[[ RECORDS TO PROCESS open ]]

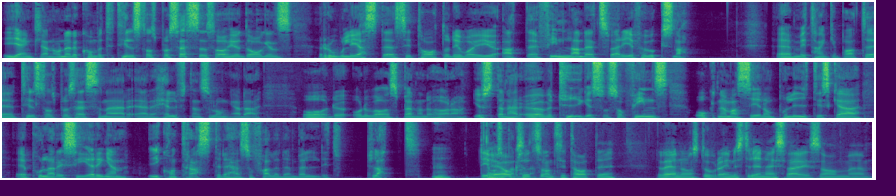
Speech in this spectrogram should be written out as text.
egentligen. Och när det kommer till tillståndsprocessen så har ju dagens roligaste citat och det var ju att eh, Finland är ett Sverige för vuxna. Med tanke på att tillståndsprocessen är, är hälften så långa där. Och det, och det, var spännande att höra. Just den här övertygelsen som finns och när man ser den politiska polariseringen i kontrast till det här så faller den väldigt platt. Mm. Det Jag har också ett sånt citat. Det var en av de stora industrierna i Sverige som,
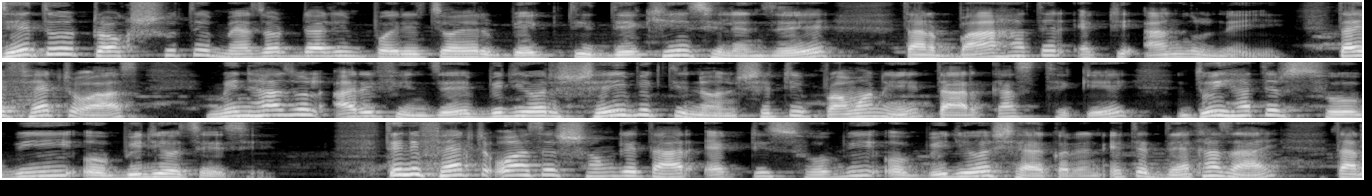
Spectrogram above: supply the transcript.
যেহেতু টক শোতে মেজর ডালিম পরিচয়ের ব্যক্তি দেখিয়েছিলেন যে তার বাঁ হাতের একটি আঙ্গুল নেই, তাই ফ্যাক্ট ওয়াস মিনহাজুল আরিফিন যে ভিডিওর সেই ব্যক্তি নন, সেটি প্রমাণে তার কাছ থেকে দুই হাতের ছবি ও ভিডিও চেয়েছে। তিনি ফ্যাক্ট ওয়াচের সঙ্গে তার একটি ছবি ও ভিডিও শেয়ার করেন, এতে দেখা যায় তার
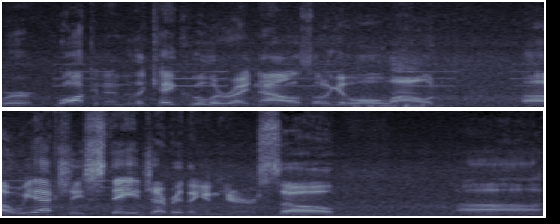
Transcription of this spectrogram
We're walking into the K cooler right now, so it'll get a little loud. Uh, we actually stage everything in here, so uh,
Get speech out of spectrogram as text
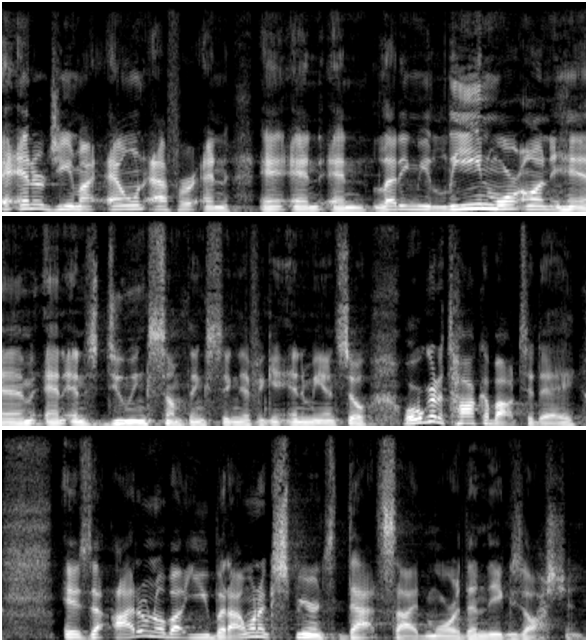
energy, my own effort, and, and, and letting me lean more on Him, and, and it's doing something significant in me. And so, what we're going to talk about today is that I don't know about you, but I want to experience that side more than the exhaustion.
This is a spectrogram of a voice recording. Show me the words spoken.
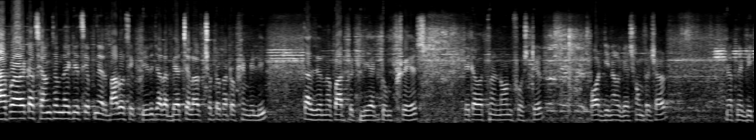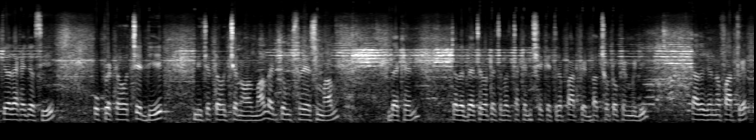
তারপর একটা স্যামসাং দেখিয়েছি আপনার বারো সিফটির যারা ব্যাচেলার ছোটোখাটো ফ্যামিলি তার জন্য পারফেক্টলি একদম ফ্রেশ এটাও আপনার নন ফোস্টের অরিজিনাল গ্যাস কম্প্রেসার আপনি ভিতরে দেখাইতেছি, উপরেরটা হচ্ছে ডিপ নিচেরটা হচ্ছে নর্মাল একদম ফ্রেশ মাল। দেখেন, যারা ব্যাচেলার ট্যাচেলার থাকেন, সেক্ষেত্রে পারফেক্ট বা ছোটো ফ্যামিলি তাদের জন্য পারফেক্ট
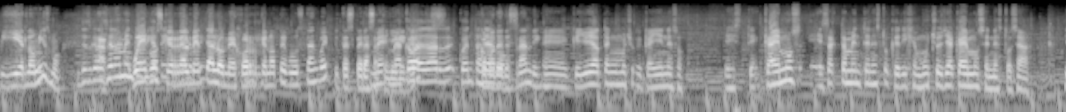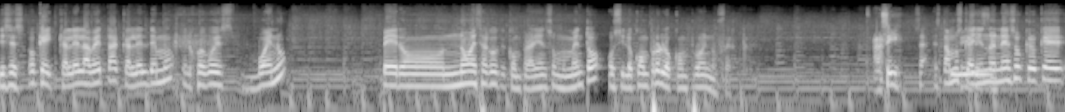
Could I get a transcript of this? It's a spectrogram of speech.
Y es lo mismo. Desgraciadamente, Juegos fíjate, que realmente fíjate, a lo mejor que no te gustan, güey, pues te esperas a me, que me acabo de dar cuenta de Como algo, de The Stranding. eh, que yo ya tengo mucho que caí en eso. Este, caemos exactamente en esto que dije, muchos ya caemos en esto, o sea, dices, ok, calé la beta, calé el demo, el juego es bueno, pero no es algo que compraría en su momento, o si lo compro, lo compro en oferta. Así. Sea, estamos Sí, cayendo sí. en eso, creo que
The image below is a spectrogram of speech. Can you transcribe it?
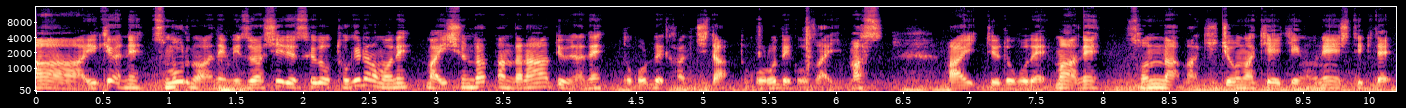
あ、雪がね、積もるのはね、珍しいですけど、溶けるのもね、まあ一瞬だったんだなというようなね、ところで感じたところでございます。はい、というところで、まあね、そんな、まあ貴重な経験をね、してきて、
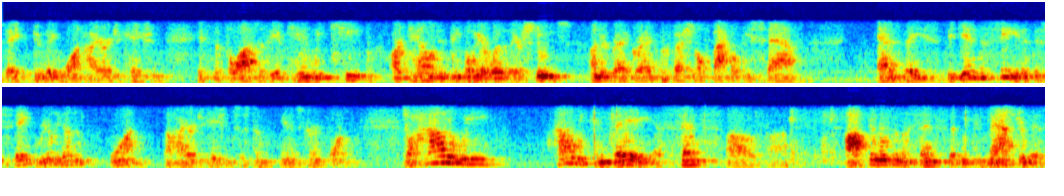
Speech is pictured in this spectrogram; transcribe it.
state. Do they want higher education? It's the philosophy of can we keep our talented people here, whether they are students, undergrad, grad, professional, faculty, staff, as they begin to see that this state really doesn't want a higher education system in its current form. So how do we how do we convey a sense of uh, optimism, a sense that we can master this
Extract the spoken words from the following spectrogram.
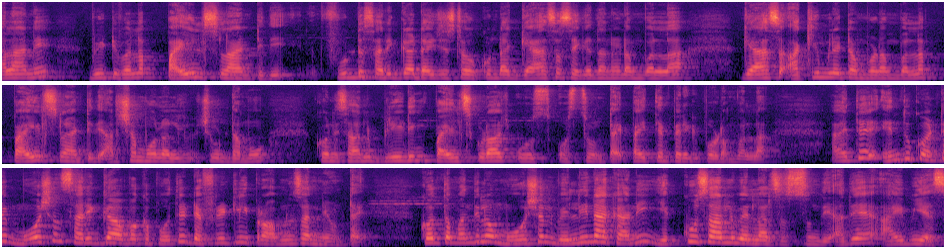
అలానే వీటి వల్ల పైల్స్ లాంటిది ఫుడ్ సరిగ్గా డైజెస్ట్ అవ్వకుండా గ్యాసెస్ ఎగదనడం వల్ల గ్యాస్ అక్యుములేట్ అవ్వడం వల్ల పైల్స్ లాంటిది అర్షమూలలు చూడడము కొన్నిసార్లు బ్లీడింగ్ పైల్స్ కూడా వస్తుంటాయి పైత్యం పెరిగిపోవడం వల్ల. అయితే ఎందుకంటే మోషన్ సరిగ్గా అవ్వకపోతే డెఫినెట్లీ ప్రాబ్లమ్స్ అన్నీ ఉంటాయి. కొంతమందిలో మోషన్ వెళ్ళినా కానీ ఎక్కువ సార్లు వెళ్ళాల్సి వస్తుంది. అదే ఐబిఎస్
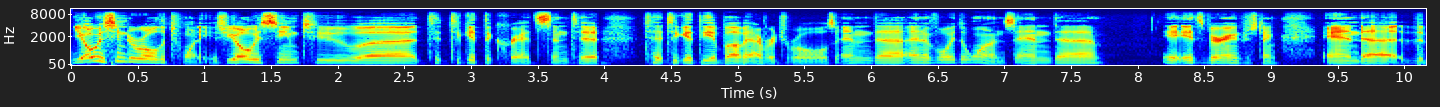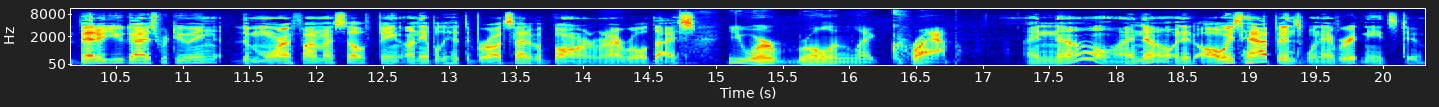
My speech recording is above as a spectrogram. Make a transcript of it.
You always seem to roll the twenties. You always seem to, uh, to to get the crits and to, to, to get the above average rolls and uh, and avoid the ones. And uh, it, it's very interesting. And uh, the better you guys were doing, the more I find myself being unable to hit the broadside of a barn when I roll dice. You were rolling like crap. I know, I know, and it always happens whenever it needs to.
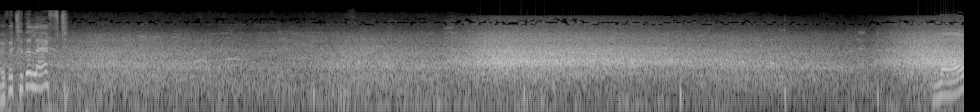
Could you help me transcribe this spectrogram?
Over to the left. Long.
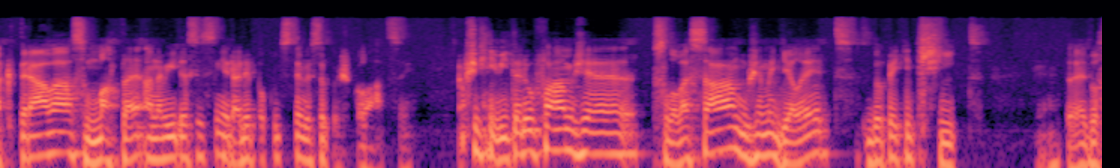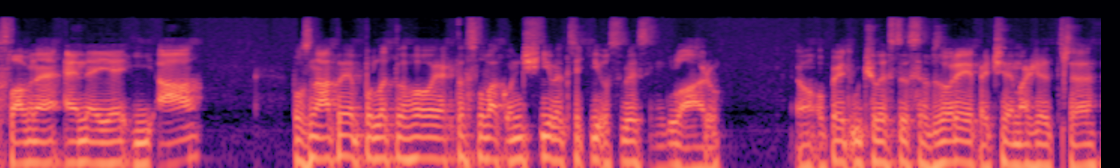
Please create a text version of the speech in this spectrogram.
a která vás mate a nevíte si s ní rady, pokud jste vysokoškoláci. Všichni víte, doufám, že slovesa můžeme dělit do pěti tříd. To je to slavné N, E, I, A. Poznáte je podle toho, jak ta slova končí ve třetí osobě singuláru. Jo, opět učili jste se vzory, peče, maže, tře,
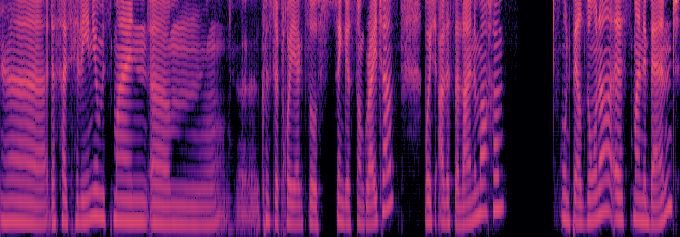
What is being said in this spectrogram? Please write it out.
Äh, das heißt, Hellenium ist mein ähm, äh, Künstlerprojekt, so Singer-Songwriter, wo ich alles alleine mache. Und Persona ist meine Band,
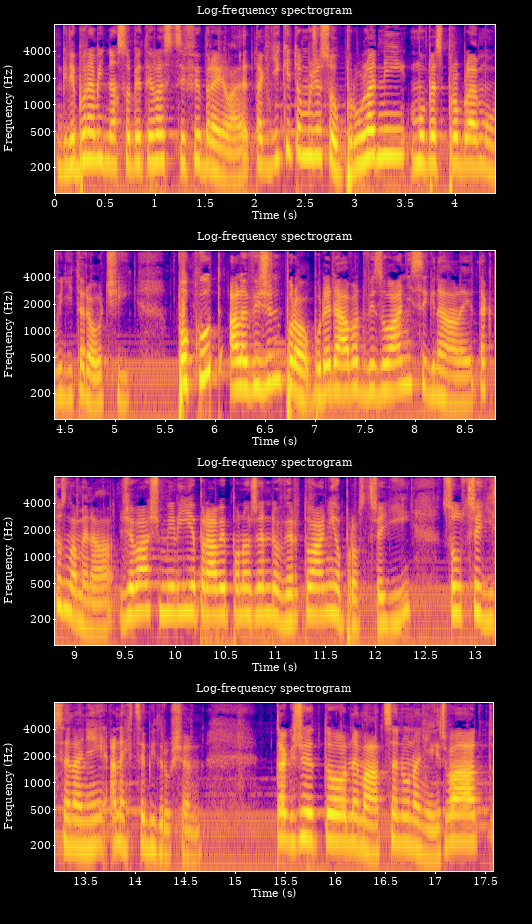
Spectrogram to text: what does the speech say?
kdy bude mít na sobě tyhle sci-fi braille, tak díky tomu, že jsou průhledný, mu bez problémů vidíte do očí. Pokud ale Vision Pro bude dávat vizuální signály, tak to znamená, že váš milý je právě ponořen do virtuálního prostředí, soustředí se na něj a nechce být rušen. Takže to nemá cenu na něj řvát,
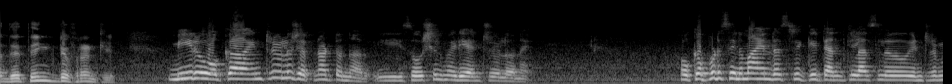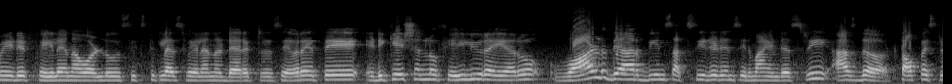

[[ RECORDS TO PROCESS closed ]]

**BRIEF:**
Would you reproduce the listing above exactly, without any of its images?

**YOUR SOLUTION:**
Speech in this spectrogram should be written out as text.
egentligen. Och när det kommer till tillståndsprocessen så har ju dagens roligaste citat och det var ju att eh, Finland är ett Sverige för vuxna. Med tanke på att tillståndsprocessen är, är hälften så långa där. Och det, och det, var spännande att höra. Just den här övertygelsen som finns och när man ser den politiska polariseringen i kontrast till det här så faller den väldigt platt. Mm. Det Jag har också ett sånt citat. Det var en av de stora industrierna i Sverige som,
Spectrogram above: supply the transcript.
যেহেতু টক শোতে মেজর ডালিম পরিচয়ের ব্যক্তি দেখিয়েছিলেন যে তার বাঁ হাতের একটি আঙ্গুল নেই, তাই ফ্যাক্ট ওয়াস মিনহাজুল আরিফিন যে ভিডিওর সেই ব্যক্তি নন, সেটি প্রমাণে তার কাছ থেকে দুই হাতের ছবি ও ভিডিও চেয়েছে। তিনি ফ্যাক্ট ওয়াচের সঙ্গে তার একটি ছবি ও ভিডিও শেয়ার করেন, এতে দেখা যায় তার
Transcription of this spectrogram
We're walking into the K cooler right now, so it'll get a little loud. Uh, we actually stage everything in here, so uh,
Get speech out of spectrogram as text
energy, my own effort, and, and, and letting me lean more on Him, and, and it's doing something significant in me. And so, what we're going to talk about today is that I don't know about you, but I want to experience that side more than the exhaustion.
This is a spectrogram of a voice recording. Show me the words spoken.
তারপর একটা স্যামসাং দেখিয়েছি আপনার বারো সিফটির যারা ব্যাচেলার ছোটোখাটো ফ্যামিলি তার জন্য পারফেক্টলি একদম ফ্রেশ এটাও আপনার নন ফোস্টের অরিজিনাল গ্যাস কম্প্রেসার আপনি ভিতরে দেখাইতেছি, উপরেরটা হচ্ছে ডিপ নিচেরটা হচ্ছে নর্মাল একদম ফ্রেশ মাল। দেখেন, যারা ব্যাচেলার ট্যাচেলার থাকেন, সেক্ষেত্রে পারফেক্ট বা ছোটো ফ্যামিলি তাদের জন্য পারফেক্ট
Could I get a transcript of this? It's a spectrogram of speech.
Y es lo mismo. Desgraciadamente, Juegos fíjate, que realmente fíjate, a lo mejor que no te gustan, güey, pues te esperas a me, que me acabo de dar cuenta de Como algo, de The Stranding. eh, que yo ya tengo mucho que caí en eso. Este, caemos exactamente en esto que dije, muchos ya caemos en esto, o sea, dices, ok, calé la beta, calé el demo, el juego es bueno, pero no es algo que compraría en su momento, o si lo compro, lo compro en oferta. Así. Sea, estamos Sí, cayendo sí. en eso, creo que
The image below is a spectrogram of speech. Can you transcribe it?
あ、雪がね、積もるのはね、珍しいですけど、溶けるのもね、まあ一瞬だったんだなというようなね、ところで感じたところでございます。はい、というところで、まあね、そんな、まあ貴重な経験をね、してきて、
Speech is pictured in this spectrogram; transcribe it.
state. Do they want higher education? It's the philosophy of can we keep our talented people here, whether they are students, undergrad, grad, professional, faculty, staff, as they begin to see that this state really doesn't want a higher education system in its current form. So how do we how do we convey a sense of uh, optimism, a sense that we can master this
Extract the spoken words from the following spectrogram.
అలానే వీటి వల్ల పైల్స్ లాంటిది ఫుడ్ సరిగ్గా డైజెస్ట్ అవ్వకుండా గ్యాసెస్ ఎగదనడం వల్ల గ్యాస్ అక్యుములేట్ అవ్వడం వల్ల పైల్స్ లాంటిది అర్షమూలలు చూడడము కొన్నిసార్లు బ్లీడింగ్ పైల్స్ కూడా వస్తుంటాయి పైత్యం పెరిగిపోవడం వల్ల. అయితే ఎందుకంటే మోషన్ సరిగ్గా అవ్వకపోతే డెఫినెట్లీ ప్రాబ్లమ్స్ అన్నీ ఉంటాయి. కొంతమందిలో మోషన్ వెళ్ళినా కానీ ఎక్కువ సార్లు వెళ్ళాల్సి వస్తుంది. అదే ఐబిఎస్
My speech recording is above as a spectrogram. Make a transcript of it.
You always seem to roll the twenties. You always seem to, uh, to to get the crits and to, to, to get the above average rolls and uh, and avoid the ones. And uh, it, it's very interesting. And uh, the better you guys were doing, the more I find myself being unable to hit the broadside of a barn when I roll dice. You were rolling like crap. I know, I know, and it always happens whenever it needs to.
Could you help me transcribe this spectrogram?
Over to the left. Long.
Please create a text version of the speech in this spectrogram.
a která vás mate a nevíte si s ní rady, pokud jste vysokoškoláci. Všichni víte, doufám, že slovesa můžeme dělit do pěti tříd. To je to slavné N, E, I, A. Poznáte je podle toho, jak ta slova končí ve třetí osobě singuláru. Jo, opět učili jste se vzory, peče, maže, tře,
What is being said in this spectrogram? Please write it out.
Äh, das heißt, Hellenium ist mein ähm, äh, Künstlerprojekt, so Singer-Songwriter, wo ich alles alleine mache. Und Persona ist meine Band,
Spectrogram to text: what does the speech say?
kdy bude mít na sobě tyhle sci-fi braille, tak díky tomu, že jsou průhledný, mu bez problémů vidíte do očí. Pokud ale Vision Pro bude dávat vizuální signály, tak to znamená, že váš milý je právě ponořen do virtuálního prostředí, soustředí se na něj a nechce být rušen. Takže to nemá cenu na něj řvát,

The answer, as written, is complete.